**TASK TO CARRY OUT:**
The records are to be copied word for word, and the pictures dropped.
--- EXTRACTED DATA ---
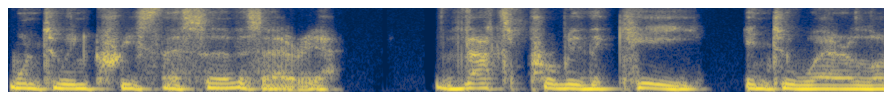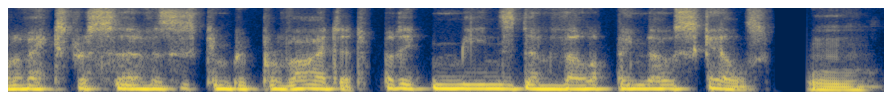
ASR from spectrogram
want to increase their service area. That's probably the key into where a lot of extra services can be provided, but it means developing those skills. Mm.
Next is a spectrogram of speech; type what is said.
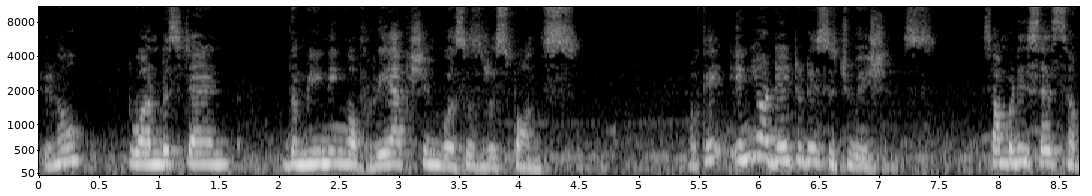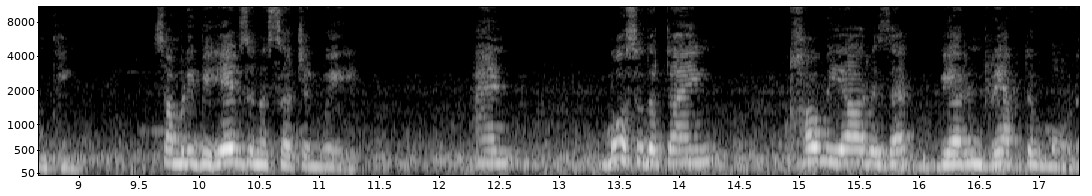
you know, to understand the meaning of reaction versus response. Okay, in your day to day situations, somebody says something, somebody behaves in a certain way, and most of the time, how we are is that we are in reactive mode.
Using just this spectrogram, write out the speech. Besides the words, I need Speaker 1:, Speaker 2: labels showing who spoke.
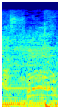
Speaker 1: Awesome.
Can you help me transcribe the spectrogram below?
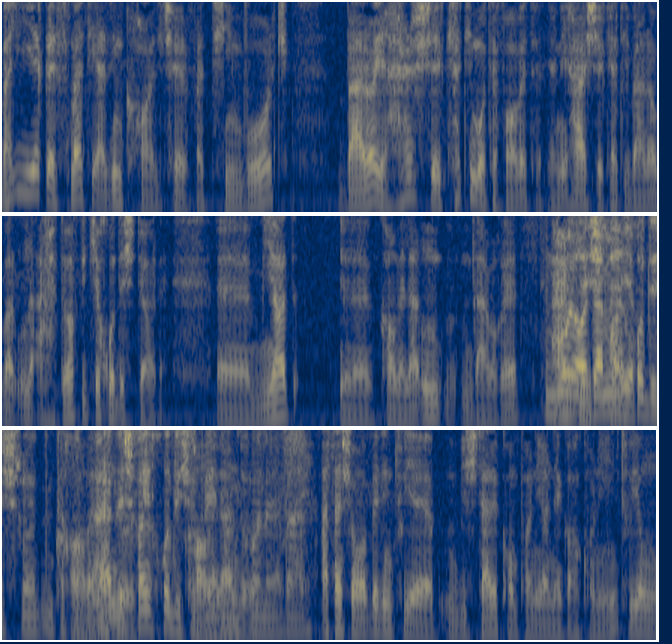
ولی یه قسمتی از این culture و teamwork برای هر شرکتی متفاوته. یعنی هر شرکتی بنابر اون اهدافی که خودش داره میاد کاملا اون در واقع نوع آدم خودش رو انتخاب ارزش های خودش رو پیدا می‌کنه بله. اصلا شما برین توی بیشتر کمپانی ها نگاه کنین توی اون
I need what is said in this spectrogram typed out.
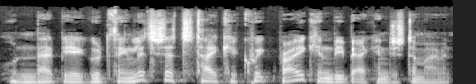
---
**OUTPUT:**
ASR from spectrogram
want to increase their service area. That's probably the key into where a lot of extra services can be provided, but it means developing those skills. Mm.
Next is a spectrogram of speech; type what is said.
you know, to understand the meaning of reaction versus response. Okay, in your day to day situations, somebody says something, somebody behaves in a certain way, and most of the time, how we are is that we are in reactive mode.
Using just this spectrogram, write out the speech. Besides the words, I need Speaker 1:, Speaker 2: labels showing who spoke.
Speaker 1: Awesome.
Can you help me transcribe the spectrogram below?
ولی یه قسمتی از این culture و teamwork برای هر شرکتی متفاوته. یعنی هر شرکتی بنابر اون اهدافی که خودش داره میاد کاملا اون در واقع نوع آدم خودش رو انتخاب ارزش های خودش رو پیدا می‌کنه بله. اصلا شما برین توی بیشتر کمپانی ها نگاه کنین توی اون
I need what is said in this spectrogram typed out.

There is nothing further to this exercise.